New Books Network

Thomas Dodman, “What Nostalgia Was: War, Empire, and the Time of a Deadly Emotion” (U Chicago Press, 2018)
Feelings have a history and nostalgia has its own. In What Nostalgia Was: War, Empire, and the Time of a Deadly Emotion (University of Chicago Press, 2018) Thomas Dodman explores the history of nostalgia from the late seventeenth to the late nineteenth century. Beginning with the coining of the term... Read More
Marixa Lasso, “Erased: The Untold Story of the Panama Canal” (Harvard UP, 2019)
Many of our presumptions about the Panama Canal Zone are wrong; it was not carved out of uninhabited jungle, the creation of Lake Gatún did not flood towns and force them to move, people living in the zone prior to the construction of the canal were not out of step... Read More
Harold J. Cook, “The Young Descartes: Nobility, Rumor, and War” (U Chicago Press, 2018)
Harold J. Cook talks about the travels and trials of the young Descartes, a man who spent as much time traveling and fighting as he did studying philosophy. Cook is John F. Nickoll Professor of History at Brown University. He is the author of The Young Descartes: Nobility, Rumor, and... Read More
René Weis, “The Real Traviata: The Song of Marie Duplessis” (Oxford UP, 2015)
Though she died in 1847 at a young age, Marie Duplessis inspired one of the greatest operas ever composed. In The Real Traviata: The Song of Marie Duplessis (Oxford University Press, 2015), René Weis recounts the life of the remarkable woman who overcame poverty and abuse to become the toast... Read More
Kathleen Keller, “Colonial Suspects: Suspicion, Imperial Rule, and Colonial Society in Interwar French West Africa” (U Nebraska Press, 2018)
Kathleen Keller’s new book, Colonial Suspects: Suspicion, Imperial Rule, and Colonial Society in Interwar French West Africa (University of Nebraska Press, 2018) is teeming with mysterious persons, foreigners, misfits, and the surveillance of numerous figures who appeared to threaten the stability of empire. In this detailed and compelling study of... Read More
Stéphane Henaut and Jeni Mitchell, “A Bite-Sized History of France: Gastronomic Tales of Revolution, War, and Enlightenment” (The New Press, 2018)
From the cassoulet that won a war to the crêpe that doomed Napoleon, from the rebellions sparked by bread and salt to the new cuisines forged by empire, the history of France is intimately entwined with its gastronomic pursuits. A witty exploration of the facts and legends surrounding some of... Read More
Andrew Sobanet, “Generation Stalin:  French Writers, the Fatherland, and the Cult of Personality” (Indiana UP, 2018)

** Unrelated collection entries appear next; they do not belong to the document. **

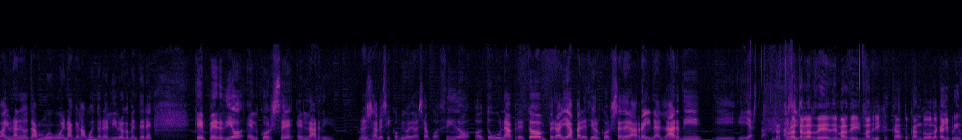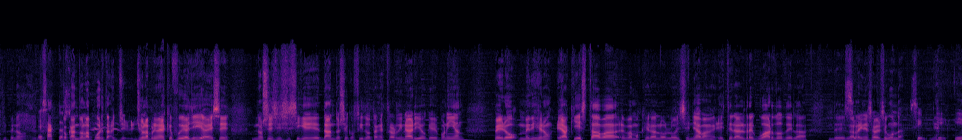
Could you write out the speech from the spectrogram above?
hay una anécdota muy buena que la cuento en el libro que me enteré que perdió el corsé en Lardi. No se sabe si comigo demasiado cocido o tuvo un apretón, pero ahí apareció el corsé de la reina en Lardi y, y ya está. El restaurante Así. Las de, Madrid, Madrid que está tocando la calle Príncipe, ¿no? Exacto, sí. Tocando la puerta. Yo, yo la primera vez que fui allí a ese, no sé si se sigue dando ese cocido tan extraordinario que ponían, pero me dijeron, "Eh, aquí estaba, eh, vamos, que era lo, lo enseñaban, este era el resguardo de la, de la Sí. reina Isabel II. Sí, y,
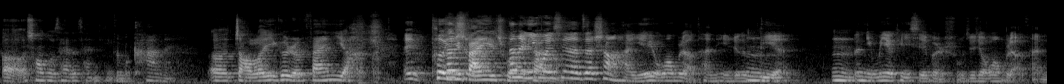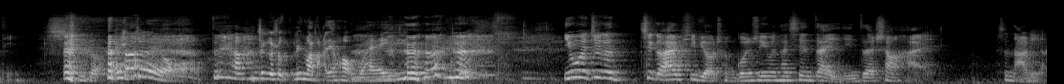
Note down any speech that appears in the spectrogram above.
呃上错菜的餐厅，怎么看呢？呃找了一个人翻译啊，哎，特意翻译出来但是因为现在在上海也有忘不了餐厅这个店，嗯，那你们也可以写本书，就叫忘不了餐厅。是的，哎对哦，对啊，这个时候立马打电话，喂，因为这个这个 IP 比较成功，是因为它现在已经在上海，是哪里啊？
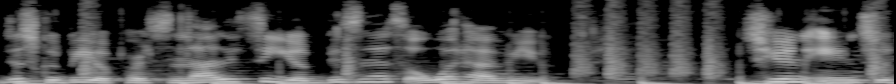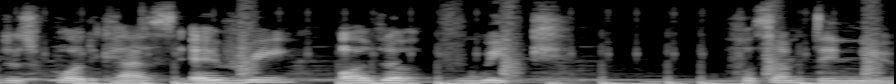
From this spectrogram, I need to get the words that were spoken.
this could be your personality, your business, or what have you. Tune into this podcast every other week for something new.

In his 1924 biography of Mahatma Gandhi, writer Romain Rolland embraced the Gandhian philosophy of non-violence and decried the “dictators of Moscow” and the “idolatrous ideology of the Revolution.”  Seven years later, in a startling reversal, Rolland expressed his support for the USSR and confidence in Soviet leaders:  “The builders... Read More